Same goes for the feeling of sluggishness or low self-esteem, or even a gurgling stomach or indigestion.
But beyond all of that, maintaining a healthy lifestyle increases confidence, endurance, and other areas that are surely beneficial to online learning.
#5. Block distractions with earplugs or headphones.
I regularly wear headphones when writing. It doesn’t really matter what kind of music is playing, and honestly, sometimes there isn’t any music playing! But, just having something to block out the extra noise is helpful.
For those learning from video or audio, headphones are required anyway, but for students simply interacting with on-screen, sound-less text, consider fitting them with headphones, and maybe even go the extra step to restrict peripheral vision if possible.
This tip could easily be labeled under “utilize a dedicated learning space” but frankly, one benefit of online learning is the ability to move about as one wishes.
So, kids should definitely still have some sort of “learning base” that removes them from heavily-trafficked home areas, but for the times where they want to learn from the backyard or somewhere else, make sure they’re outfitted with tools to keep their eyes and minds on screen.
#6. If uncomfortable, address the situation.
Just because your home has an office and desk doesn’t mean it’s the best setup for your kid or teen to utilize for their e-learning classes.
Sitting in a rigid seat for prolonged periods of time is enough to make anyone a little stir crazy (I mean, even a bed can be uncomfortable at times). So, if learners are uncomfortable, encourage them to do whatever it is they need to do to get back on track.
Meaning, if they’re often thirsty, have them prepare and come ready with a glass of water. Head itch from the hat they’re wearing? Shower beforehand and ditch the hat.
Do whatever they need to do to decrease the chances that those little annoyances will be distracting their brains during their online learning.
#7. Don’t focus too much on focusing
I’ll end by saying paralysis by analysis is very real, and sometimes focusing too much on a single thing can prove even more detrimental.
If you are a parent of a new, struggling online learner, first, talk things out, and act as a sounding board. A situation can appear to be much worse and more dire if internalized and obsessed over without an outlet in place to receive the benefits of encouragement and guidance.
Not to mention that these are weird times, simply put. Days are blurring together, and many of us haven’t seen or experienced the real world for quite some time. Thus, we have to roll with the ups and downs of the adjustment period.
Circling back to the differences between online learning options, this is where it’s helpful to maintain a human touch if possible—both in terms of being able to learn from a live instructor who is capable of picking up on the cues of a disengaged student, and to learn with like-minded peers who thrive with that crucial social component.

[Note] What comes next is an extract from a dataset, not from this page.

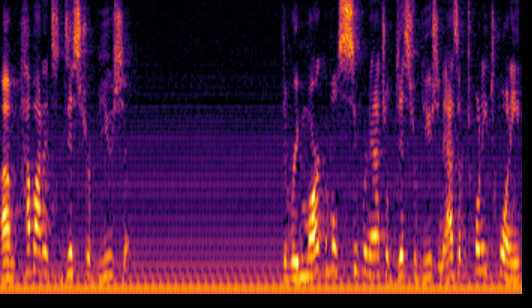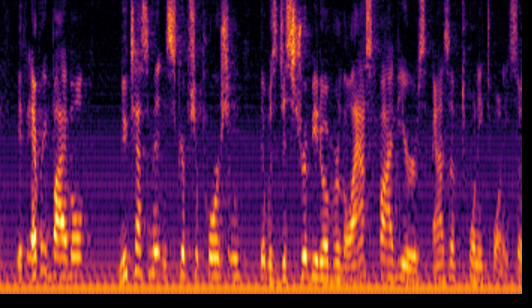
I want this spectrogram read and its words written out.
Um, how about its distribution? The remarkable supernatural distribution. As of 2020, if every Bible New Testament and Scripture portion that was distributed over the last five years as of 2020. So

If you wish to explore something like this even further, Virtual Tech Camps are available now, and delivering those very aspects to thousands of students globally. Structured, weeklong sessions in classes of 5 students max per live instructor, in courses built around Python, Minecraft, Roblox, AI, 3D modeling, and more.